- EXERCISE DETAILS -
Starting with the line where "Transcribe the recording" appears, print every line through the end of the entries below exactly as it stands, and leave out the pictures.

[Stored items from a collection]
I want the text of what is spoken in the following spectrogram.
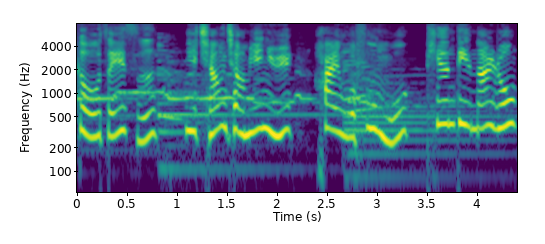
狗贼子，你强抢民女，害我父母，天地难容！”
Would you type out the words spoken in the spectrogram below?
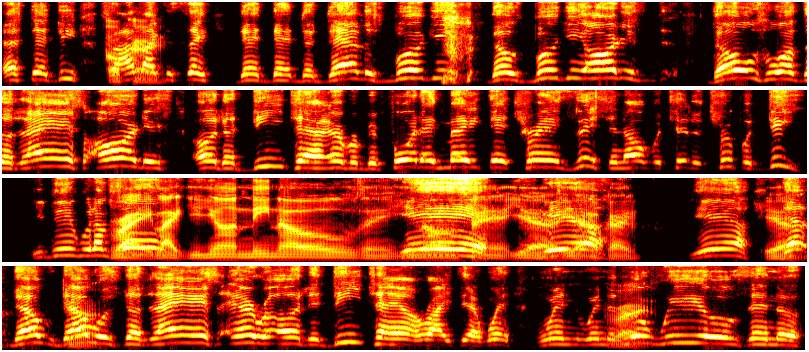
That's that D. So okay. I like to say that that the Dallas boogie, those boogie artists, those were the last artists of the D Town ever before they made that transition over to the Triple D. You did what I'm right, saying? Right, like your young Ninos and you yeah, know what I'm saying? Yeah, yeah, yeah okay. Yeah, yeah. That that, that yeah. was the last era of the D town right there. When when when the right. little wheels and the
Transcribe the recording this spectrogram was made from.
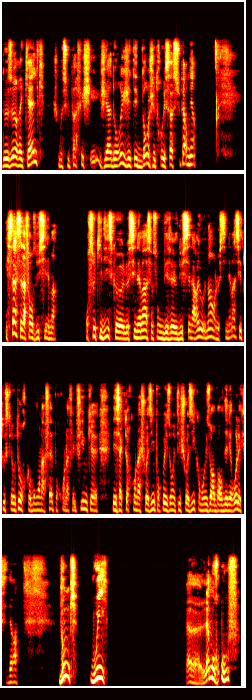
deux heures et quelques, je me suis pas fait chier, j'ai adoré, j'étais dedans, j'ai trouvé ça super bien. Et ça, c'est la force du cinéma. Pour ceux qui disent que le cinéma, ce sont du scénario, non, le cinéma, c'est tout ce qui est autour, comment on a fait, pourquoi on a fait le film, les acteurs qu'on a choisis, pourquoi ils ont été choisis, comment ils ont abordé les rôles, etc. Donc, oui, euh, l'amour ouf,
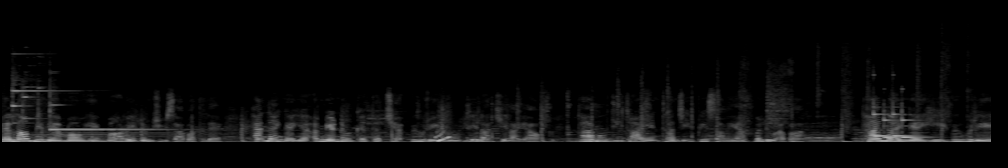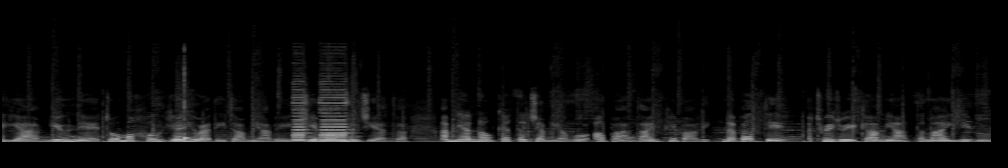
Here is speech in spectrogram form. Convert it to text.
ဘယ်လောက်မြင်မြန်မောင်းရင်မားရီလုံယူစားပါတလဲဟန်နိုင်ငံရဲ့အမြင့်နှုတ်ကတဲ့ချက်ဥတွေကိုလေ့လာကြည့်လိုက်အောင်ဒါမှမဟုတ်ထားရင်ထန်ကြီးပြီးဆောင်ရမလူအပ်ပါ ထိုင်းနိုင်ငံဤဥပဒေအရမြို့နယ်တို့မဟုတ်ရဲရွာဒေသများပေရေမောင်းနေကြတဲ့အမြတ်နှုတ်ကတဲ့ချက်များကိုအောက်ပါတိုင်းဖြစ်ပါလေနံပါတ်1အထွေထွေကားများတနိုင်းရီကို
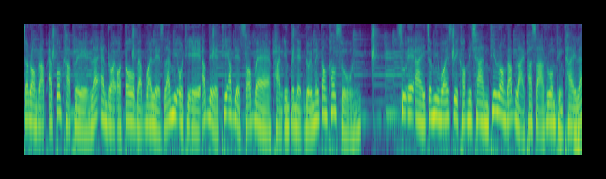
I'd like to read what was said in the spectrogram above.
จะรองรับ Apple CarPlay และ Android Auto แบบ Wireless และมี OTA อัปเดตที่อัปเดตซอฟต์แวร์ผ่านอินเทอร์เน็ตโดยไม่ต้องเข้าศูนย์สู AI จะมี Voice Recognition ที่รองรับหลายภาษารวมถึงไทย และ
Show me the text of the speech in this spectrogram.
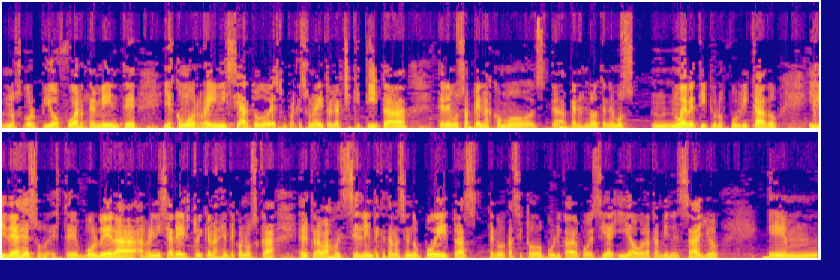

- COMPLETED EXERCISE -
Transcribe the recording this spectrogram was made from.
deux heures et quelques, je me suis pas fait chier, j'ai adoré, j'étais dedans, j'ai trouvé ça super bien. Et ça, c'est la force du cinéma. Pour ceux qui disent que le cinéma, ce sont du scénario, non, le cinéma, c'est tout ce qui est autour, comment on a fait, pourquoi on a fait le film, les acteurs qu'on a choisis, pourquoi ils ont été choisis, comment ils ont abordé les rôles, etc. Donc, oui, euh, l'amour ouf,
Here is speech in spectrogram form. Convert it to text.
ဘယ်လောက်မြင်မြန်မောင်းရင်မားရီလုံယူစားပါတလဲဟန်နိုင်ငံရဲ့အမြင့်နှုတ်ကတဲ့ချက်ဥတွေကိုလေ့လာကြည့်လိုက်အောင်ဒါမှမဟုတ်ထားရင်ထန်ကြီးပြီးဆောင်ရမလူအပ်ပါ ထိုင်းနိုင်ငံဤဥပဒေအရမြို့နယ်တို့မဟုတ်ရဲရွာဒေသများပေရေမောင်းနေကြတဲ့အမြတ်နှုတ်ကတဲ့ချက်များကိုအောက်ပါတိုင်းဖြစ်ပါလေနံပါတ်1အထွေထွေကားများတနိုင်းရီကို
I'd like to read what was said in the spectrogram above.
จะรองรับ Apple CarPlay และ Android Auto แบบ Wireless และมี OTA อัปเดตที่อัปเดตซอฟต์แวร์ผ่านอินเทอร์เน็ตโดยไม่ต้องเข้าศูนย์สู AI จะมี Voice Recognition ที่รองรับหลายภาษารวมถึงไทย และ
Show me the text of the speech in this spectrogram.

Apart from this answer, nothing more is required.